The initial applications for the GAME ON? Haiti Sports Micro Venture Fund have been reviewed and while site visits are ongoing the RFP has been reopened. The new deadline for submissions is May 23, 2011. Apply today!
The Fund is a partnership between Architecture for Humanity and Nike Inc. In the past 24 months the program has funded innovative projects in Afghanistan (Skate), Brazil (Football/Soccer), Kenya (Basketball) and the United States (American Football).
Kick4Life, the centre host, has moved into the new Football for Hope Centre in Lesotho. While there are still a few minor touches to finish up on the interior and exterior of the main building, such as connection of the main sewer line, finish work, and kitchen installation, it is almost complete.
We had yet another satisfying and informative Design Open Mic potluck session here at the SF HQ on May 4, 2011.
First up, we had a presentation from Afaan Naqvi, Energy & Resources Engineer with ARUP. Afaan recently spent two months volunteering with the Architecture for Humanity Karachi Chapter to work on rebuild projects in response to the summer 2010 flood. Afaan brought our attention to some of the structural and mechanical problems that were inherent to buildings prior to the flood, and explained how these issues were ameliorated in the reconstruction of stone and brick buildings in the Sindh and Punjab provinces. You can download his presentation and watch highlights in the video clip presented here.
"Wow, we're really up there," Kate Evarts allowed. "This is incredible." The increasingly dramatic view out over the basin of Port-au-Prince below us certainly made up for the painfully rugged road. Nevertheless, John Engle's SUV powered over the yellowish rocks. "I bet you really go through some tires down here," Jeremy Butler-Pinkham, of BAR Architects, added. John replies unflappably that, while they're wearing down, he's had this set of high-end Michelin tires for about 18 months. It's worth the investment.

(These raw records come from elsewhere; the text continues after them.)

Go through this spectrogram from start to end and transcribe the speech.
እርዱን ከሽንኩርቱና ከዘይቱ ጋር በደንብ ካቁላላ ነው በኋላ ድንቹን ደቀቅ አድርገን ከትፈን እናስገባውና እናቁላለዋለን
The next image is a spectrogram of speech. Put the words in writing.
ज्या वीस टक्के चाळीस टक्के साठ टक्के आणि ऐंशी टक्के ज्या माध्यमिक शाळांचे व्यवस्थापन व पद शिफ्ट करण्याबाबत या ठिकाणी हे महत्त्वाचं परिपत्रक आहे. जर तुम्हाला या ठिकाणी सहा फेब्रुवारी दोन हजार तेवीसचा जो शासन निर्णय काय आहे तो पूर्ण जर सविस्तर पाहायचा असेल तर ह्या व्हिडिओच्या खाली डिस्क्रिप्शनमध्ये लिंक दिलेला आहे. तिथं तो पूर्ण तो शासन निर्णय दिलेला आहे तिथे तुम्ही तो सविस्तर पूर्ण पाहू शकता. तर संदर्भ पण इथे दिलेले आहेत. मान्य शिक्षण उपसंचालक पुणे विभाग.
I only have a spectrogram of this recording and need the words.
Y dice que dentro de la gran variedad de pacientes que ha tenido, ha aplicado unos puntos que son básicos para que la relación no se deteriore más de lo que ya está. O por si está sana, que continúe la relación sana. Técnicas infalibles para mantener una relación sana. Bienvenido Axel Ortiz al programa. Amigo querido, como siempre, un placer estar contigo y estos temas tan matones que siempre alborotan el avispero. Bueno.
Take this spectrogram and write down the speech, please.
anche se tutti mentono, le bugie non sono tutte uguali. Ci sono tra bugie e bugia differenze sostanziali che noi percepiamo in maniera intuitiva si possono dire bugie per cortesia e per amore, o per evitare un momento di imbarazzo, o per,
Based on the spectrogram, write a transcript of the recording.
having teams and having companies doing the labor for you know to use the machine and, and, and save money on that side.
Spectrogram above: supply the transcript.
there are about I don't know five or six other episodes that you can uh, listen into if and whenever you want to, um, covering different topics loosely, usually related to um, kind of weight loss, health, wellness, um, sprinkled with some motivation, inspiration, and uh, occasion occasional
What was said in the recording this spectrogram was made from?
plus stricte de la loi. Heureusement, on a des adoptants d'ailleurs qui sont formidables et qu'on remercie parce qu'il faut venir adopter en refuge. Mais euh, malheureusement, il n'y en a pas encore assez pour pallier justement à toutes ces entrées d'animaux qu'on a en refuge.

As part of the Students Rebuild Interactive Videoconference sessions in Port-au-Prince this past week, I took the opportunity to update the students on their respective schools. I spoke with students from Baptiste Bon Berger, Pele, Elie Dubois and simultaneously over a dozen North American classrooms conferencing in for the hour-long discussions on architecture and Haiti's way forward. about design and construction progress, taking the opportunity to present a few images to both the recipients and the funders…none of whom being older than 18.

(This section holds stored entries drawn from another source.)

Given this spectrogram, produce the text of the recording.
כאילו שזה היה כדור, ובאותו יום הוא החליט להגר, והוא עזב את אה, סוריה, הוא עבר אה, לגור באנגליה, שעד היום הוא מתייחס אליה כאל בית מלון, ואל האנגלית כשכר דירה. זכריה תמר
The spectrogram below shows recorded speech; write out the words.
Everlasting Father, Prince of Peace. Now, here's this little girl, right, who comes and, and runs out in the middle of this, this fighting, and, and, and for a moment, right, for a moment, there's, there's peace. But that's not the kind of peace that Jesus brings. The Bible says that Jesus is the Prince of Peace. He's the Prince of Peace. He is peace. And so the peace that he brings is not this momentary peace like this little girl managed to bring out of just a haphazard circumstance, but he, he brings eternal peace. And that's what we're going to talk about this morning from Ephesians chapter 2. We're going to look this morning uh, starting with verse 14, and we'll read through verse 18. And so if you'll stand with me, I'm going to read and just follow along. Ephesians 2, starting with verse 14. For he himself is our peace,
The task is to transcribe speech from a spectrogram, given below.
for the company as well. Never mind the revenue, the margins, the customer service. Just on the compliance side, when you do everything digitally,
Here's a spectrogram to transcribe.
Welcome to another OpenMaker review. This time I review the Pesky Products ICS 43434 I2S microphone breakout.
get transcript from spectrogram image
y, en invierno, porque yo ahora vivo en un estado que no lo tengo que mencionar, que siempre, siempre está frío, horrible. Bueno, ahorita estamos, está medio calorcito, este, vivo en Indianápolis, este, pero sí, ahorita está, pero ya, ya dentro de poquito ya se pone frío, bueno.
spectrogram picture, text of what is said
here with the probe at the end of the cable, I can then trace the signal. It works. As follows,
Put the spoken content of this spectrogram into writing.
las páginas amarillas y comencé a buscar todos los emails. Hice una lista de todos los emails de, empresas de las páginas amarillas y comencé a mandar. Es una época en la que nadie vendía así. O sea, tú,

With excitement rivaling the 1994 World Cup finals, the winner of the Copa Arquitectura has been decided. Congratulations to the team from Brazil, Urban Recycle Architecture Studio, who is taking home the Copa: $2K in cash and a $2K stipend to develop their design while working with local architects, partners and the community to realize a new center for Liga FOS in Buenos Aires, Argentina.
At 5:00, following another day's work at the Haiti Rebuilding Center, a contingent of six 2nd year graduate students from the University of Minnesota assembled the entire office for what was to be an impressive and thoughtful final review.
We will be hosting the next traveling installment of Design Open Mic on Saturday, June 25, 2011 from 4-5 pm at Dwell on Design in Los Angeles, California and we're on the hunt for presenters. Those humanitarian designers, both emerging and established, who are chosen will have the exciting opportunity to take the stage and share their ideas to a design-centric audience.
When severe weather strikes Haiti, an enormous reporting mechanism is launched by the various NGO's operating in the affected area. Reports are consolidated by bodies such as the International Orgianzation of Migration and distributed to members of the United Nations various cluster groups...including the inbox of our Regional Program Manager, Eric Cesal.
Even though Architecture for Humanity is not generally involved with immediate relief efforts, it's important to remember the fragile situation a lot of Haitian lives still occupy–and assess whether our relief assistance is in fact needed, as we've been known to respond in the past.